CFP, Cowboys Playoffs Could Conflict World Series Balllparks Offering Apple Pay Facility Notes Sources: Barclays Center Up For Sale Bengals Upgrading Player Facilities UConn Unveils Hoops Practice Facility Rose Bowl Gets Winter Sports Event Orlando City SC Breaks Ground On $110M Stadium Legends, Kings Ink Deal For New Arena City Of Detroit To Demolish Joe Louis Arena
Upcoming Conferences and Events
PIRATES UNVEIL BALLPARK PLAN: WILL PUBLIC GO FOR IT?
Published March 18, 1998

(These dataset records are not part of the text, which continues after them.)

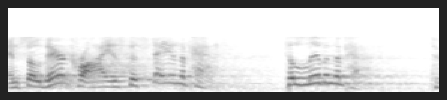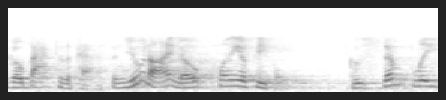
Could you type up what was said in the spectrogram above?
And so their cry is to stay in the past, to live in the past, to go back to the past. And you and I know plenty of people who simply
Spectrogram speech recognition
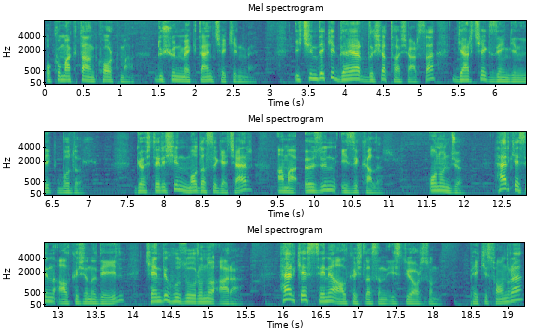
Okumaktan korkma, düşünmekten çekinme. İçindeki değer dışa taşarsa gerçek zenginlik budur. Gösterişin modası geçer ama özün izi kalır. 10. Herkesin alkışını değil, kendi huzurunu ara. Herkes seni alkışlasın istiyorsun. Peki sonra?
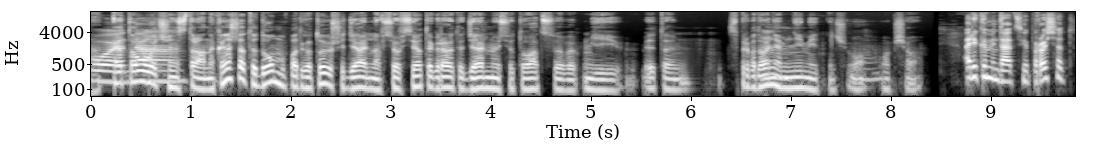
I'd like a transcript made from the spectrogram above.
такое, это да. очень странно. Конечно, ты дома подготовишь идеально все, все отыграют идеальную ситуацию, и это с преподаванием Мгм. не имеет ничего Мгм. общего. А рекомендации просят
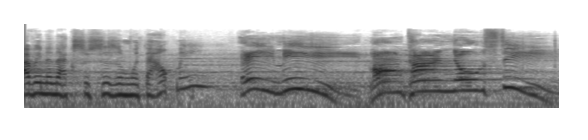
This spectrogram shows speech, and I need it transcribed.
having an exorcism without me? Hey, me! Long time no see!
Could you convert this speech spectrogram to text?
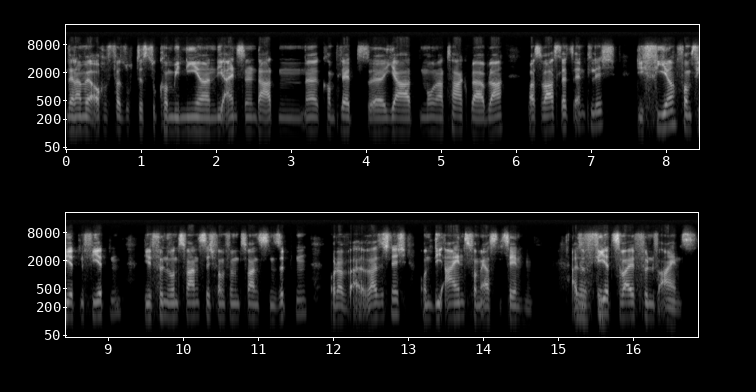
dann haben wir auch versucht, das zu kombinieren, die einzelnen Daten ne, komplett, äh, Jahr, Monat, Tag, bla bla. Was war es letztendlich? Die 4 vom 4.4., die 25 vom 25.7. oder weiß ich nicht, und die 1 vom 1.10. Also okay. 4, 2, 5, 1.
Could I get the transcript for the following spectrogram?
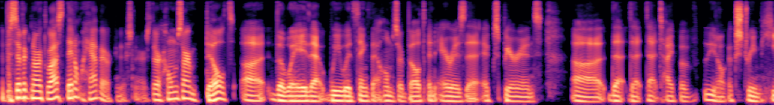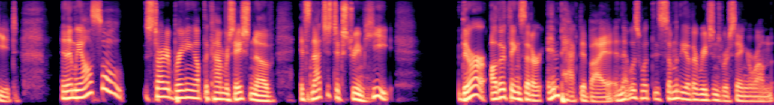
The Pacific Northwest, they don't have air conditioners. Their homes aren't built uh, the way that we would think that homes are built in areas that experience uh, that that that type of you know extreme heat. And then we also started bringing up the conversation of it's not just extreme heat. There are other things that are impacted by it, and that was what the, some of the other regions were saying around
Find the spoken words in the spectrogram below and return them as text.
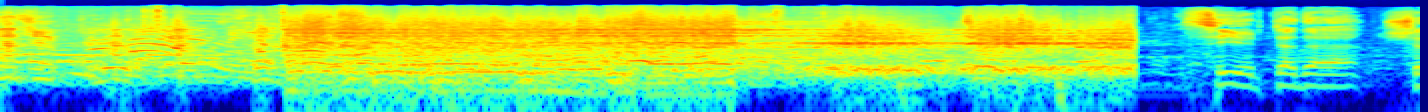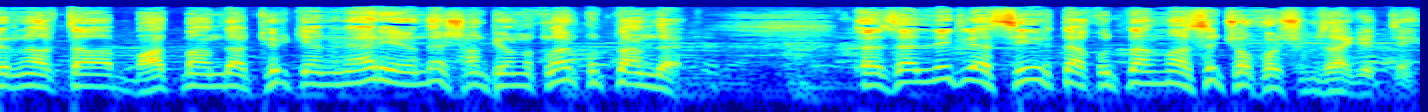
İyi çek. Çok Siirt'te de, Şırnak'ta, Batman'da, Türkiye'nin her yerinde şampiyonluklar kutlandı. Özellikle Siirt'te kutlanması çok hoşumuza gitti.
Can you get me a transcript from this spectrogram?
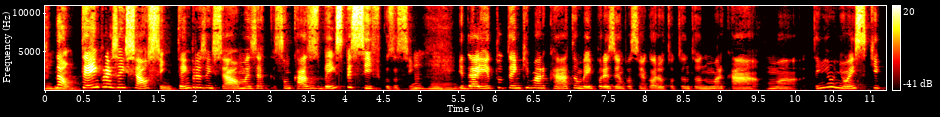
Uhum. Não, tem presencial, sim, tem presencial, mas é, são casos bem específicos, assim. Uhum. E daí tu tem que marcar também, por exemplo, assim, agora eu tô tentando marcar uma. Tem reuniões que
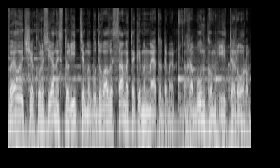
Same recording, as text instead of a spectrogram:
Велич, яку росіяни століттями будували саме такими методами грабунком і терором.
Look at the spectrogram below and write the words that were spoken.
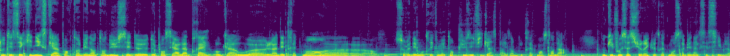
Tout essai clinique, ce qui est important, bien entendu, c'est de, penser à l'après, au cas où euh, l'un des traitements euh, serait démontré comme étant plus efficace, par exemple, que le traitement standard. Donc il faut s'assurer que le traitement sera bien accessible,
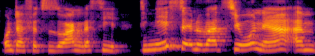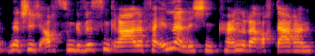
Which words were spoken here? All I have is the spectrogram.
und dafür zu sorgen, dass sie die nächste Innovation ja, ähm, natürlich auch zum gewissen Grade verinnerlichen können oder auch daran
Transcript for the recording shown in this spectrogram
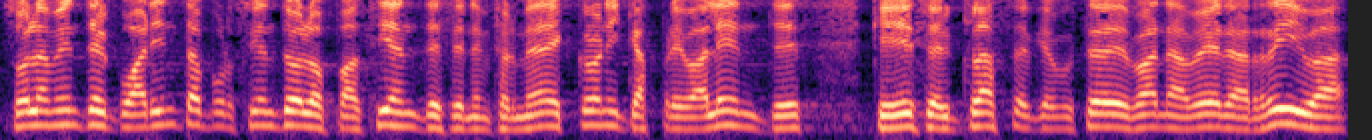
solamente el 40% de los pacientes en enfermedades crónicas prevalentes, que es el clúster que ustedes van a ver arriba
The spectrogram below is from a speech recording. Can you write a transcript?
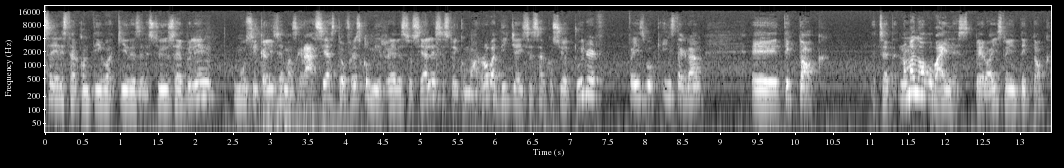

Pirates Managing General Partner Kevin McClatchy "wowed a crowd of Pittsburgh notables" with his model of a new ballpark, "but shed little light on the team's contribution" to its $203M cost, according to Rich Lord of the Pittsburgh TRIBUNE-REVIEW. McClatchy said he was "extremely confident" that the stadium will be completed by Opening Day, 2001. The team is aiming for a groundbreaking in 14 months. Though the team will only sign a 25- to 30-year lease, McClatchy predicted the park "would keep baseball in Pittsburgh for another 111 years" if the team, state, city of Pittsburgh and Allegheny County can "formalize a suitable financing agreement." McClatchy: "The money's not in the bank yet." Pirates VP/New Ballpark Development & Comm. Steve Greenberg said that the team is negotiating naming rights with "at least two" local companies, including PNC Bank. Plans for the new 38,000-seat ballpark include 64 luxury suites, 540 Field Club seats (with access to a private lounge), 2,260 upper club seats, with an average ticket price of $15 and 10,000 seats priced under $10 (PITT. TRIBUNE-REVIEW, 3/18). REAX: In Pittsburgh, Kim Burger writes that "skepticism was the sentiment all over" the city on Tuesday (TRIBUNE- REVIEW, 3/18). Columnist Bob Smizik: "It has been some time since the baseball future of the region looked so promising" (PITTSBURGH POST-GAZETTE, 3/17).